Aspire Grant Program Awardee

Golooba Martin

Golooba Martin

Ecological and social drivers of range use in the endangered red colobus monkeys (Piliocolobus tephrosceles) in Kibale National Park, Uganda

Uganda —
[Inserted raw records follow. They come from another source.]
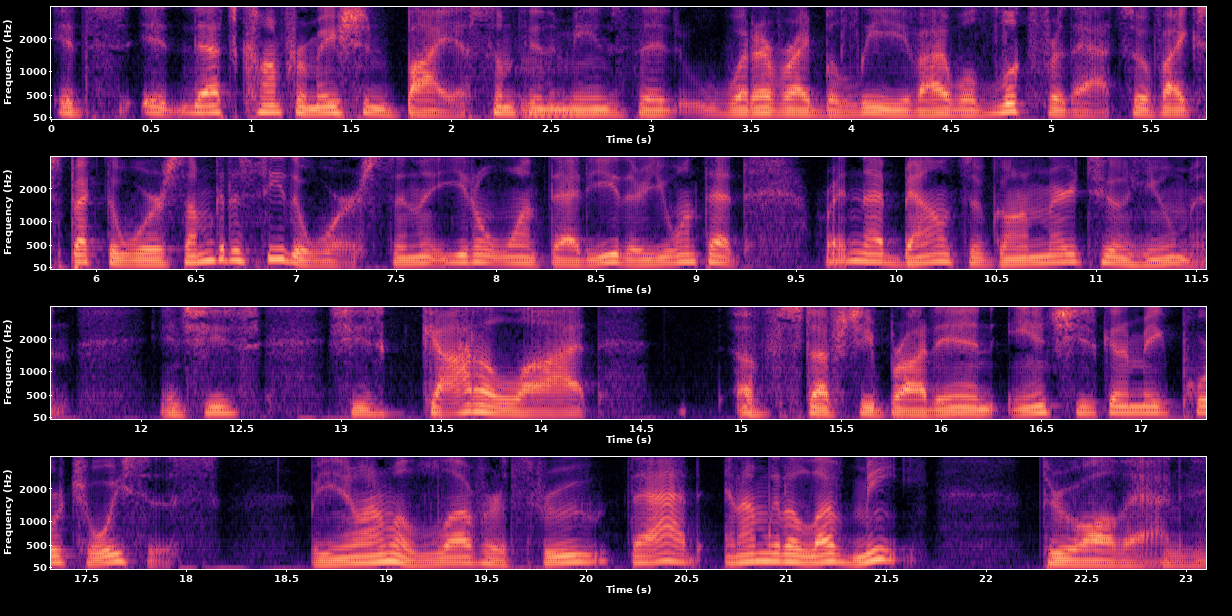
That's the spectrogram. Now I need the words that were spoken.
it's it that's confirmation bias, something that mm-hmm. means that whatever I believe, I will look for that. So if I expect the worst, I'm going to see the worst, and that you don't want that either. You want that right in that balance of going. I'm married to a human, and she's she's got a lot of stuff she brought in, and she's going to make poor choices. But you know, I'm going to love her through that, and I'm going to love me through all that. Mm-hmm.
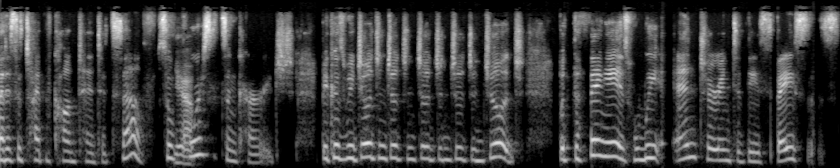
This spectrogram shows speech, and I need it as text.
that is a type of content itself. So of yeah. course it's encouraged because we judge and judge and judge and judge and judge. But the thing is, when we enter into these spaces,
A central issue in the investigation of the behavioral ecology of free ranging animals concerns their space use patterns. Primates have to decide when and where to move to meet their food requirements while avoiding predation and competition with conspecifics and other species. However, the many comprehensive studies that have deeply explored behavioral adaptations to ecological changes in primates have mainly focused on primates feeding on unevenly distributed food, such as fruits, a resource considered to affect home ranges use. To examine the theories about the drivers of habitat use, evaluations including the role of social interactions, such as, competition with conspecifics, the presence and movement patterns of predators and the availability and distribution of even food resources in leaf-eating primates are very significant. Therefore, I investigate how home range size and movement behavior (length and directionality of daily travel paths) changes in the endangered red colobus (Piliocolobus tephrosceles) monkeys is linked to the distribution of preferred food items and how their movement behaviors are linked to the presence and behavior of other social groups of red colobus, predatory species (i.e., chimpanzees) and other, non-predatory species (i.e. red tails, mangabeys) that they form polyspecific associations with, in Kibale National Park.

This award was supported by JRS Biodiversity.